The very air that we breathe

Hi kids! How about an opinion piece for people your age? Since you will inherit our planet and hopefully help to preserve it for the generations to come, it’s important to keep you informed and thinking about some vitals, such as the oxygen we breathe. I want to share with you a subject we take for granted but that we must think about saving to save life on earth.

All of you probably know that when people take a breathe of air they should thank the trees, as trees take in carbon dioxide and produce oxygen. But the other source may come as a surprise to you as about half of the oxygen we breathe comes from phytoplankton. Phytoplankton are very small creatures that live on the surface of our world’s oceans and lakes. Just one alone is invisible to your eye and can’t be seen without a microscope. Some look like a bowl with two tails, some have an oval shape and some even look like a tiny fork. And some have spines while others have crowns. When they’re healthy they give us at least half of all the oxygen we breathe.

Phytoplankton love sunshine and can turn it into energy and they do so by a means known as photosynthesis. The great benefit to us is that this photosynthesis process makes oxygen through its waste.

There are billions upon billions of phytoplankton that, all day long, every day, release tiny puffs of oxygen. Of course, as you may know already, many animals eat them as their food, including whales, jelly fish, shrimp and small fish. As a result, phytoplankton, you might say, are at the beginning or bottom of the food chain. Of further interest to you may be that some of them can glow and when millions of them glow at night they can light up the water they are in like small scale fireworks.

Now, phytoplankton can also do harm to the environment. For example, when too much fertilizer gets washed into bodies of water, the tiny creatures multiply quickly, becoming algal bloom that occur in both freshwater and the oceans. Algal blooms then can cause what’s known as a chain reaction when there are so many of them that they themselves use up the oxygen to cause a “dead zone” where no creature can live. By the way, when we throw garbage into our streams, lakes, rivers and oceans the tiny creatures that make the oxygen in our atmosphere, and keep us humans alive, die and stop making oxygen.
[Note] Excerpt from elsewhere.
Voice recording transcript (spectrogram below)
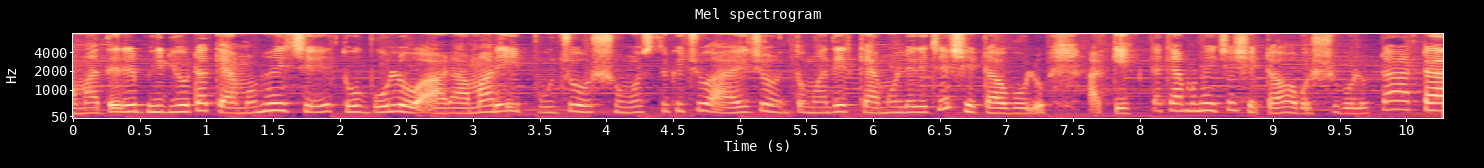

As a writer who wants each and every young person to enjoy a long life, I want you to know that it is going to be up to you and your friends to know about the importance of phytoplankton, how they make oxygen and what stops and even destroys them. Without every person on our planet doing his and her part to save phytoplankton there could come a day when there is no oxygen. If that happens, all people will perish. There’s still time but you must look after phytoplankton as your responsibility as it is your part in saving the health of our planet for humans and all things great and small. And please don’t forget our important oxygen-producing trees as you can do your part to save them too.
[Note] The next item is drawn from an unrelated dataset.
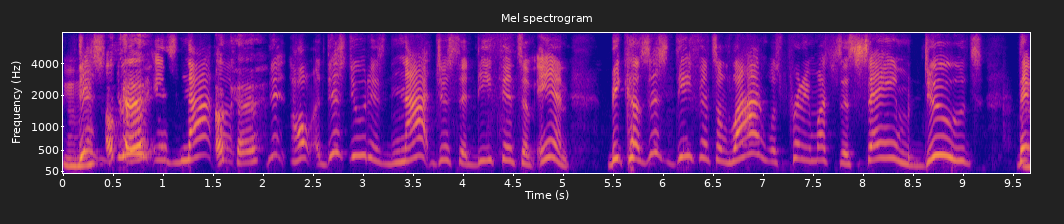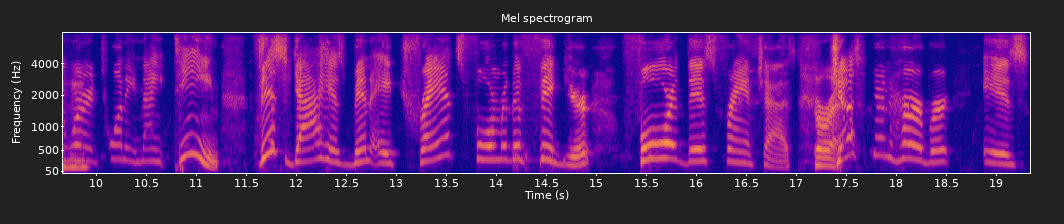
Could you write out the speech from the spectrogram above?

(Gene H. McIntyre shares his opinion regularly in the Keizertimes.)